Johns Hopkins parent Lili Bernard, who appeared on The Cosby Show in the 1990s and has accused Cosby of sexual assault, has pushed for the university to revoke his degree. However, Johns Hopkins has never rescinded an honorary degree.

Hopkins joins Yale University in its decision to not to revoke Cosby’s honors, despite students’ calls and protests for the Universities to do so.

Earlier this month, in light of allegations of sexual misconduct against Steve Wynn, Penn rescinded Stephen Wynn’s honorary degree and removed his name from both Wynn Commons and a scholarship fund. In the same email, the University announced that it was revoking Cosby’s honorary degree after originally stating in 2015 that it would not do so. This was the first time in 100 years that Penn revoked an honorary degree.

“We view these these as extraordinary and essentially unique circumstances that call for an immediate, decisive, and clearly ethical response,” Penn President Amy Gutmann and Board of Trustees Chair David Cohen wrote in the email. “We do not take that decision lightly."

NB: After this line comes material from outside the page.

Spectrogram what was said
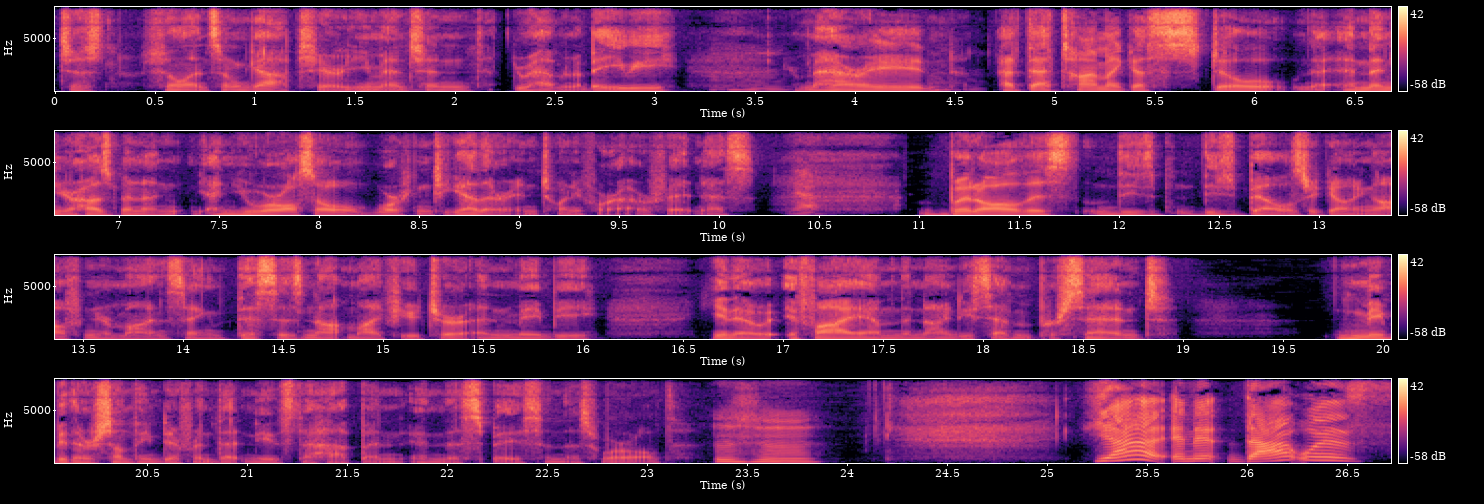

The first trial against Cosby, in June 2017, resulted in a mistrial. Cosby will be retried on April 2.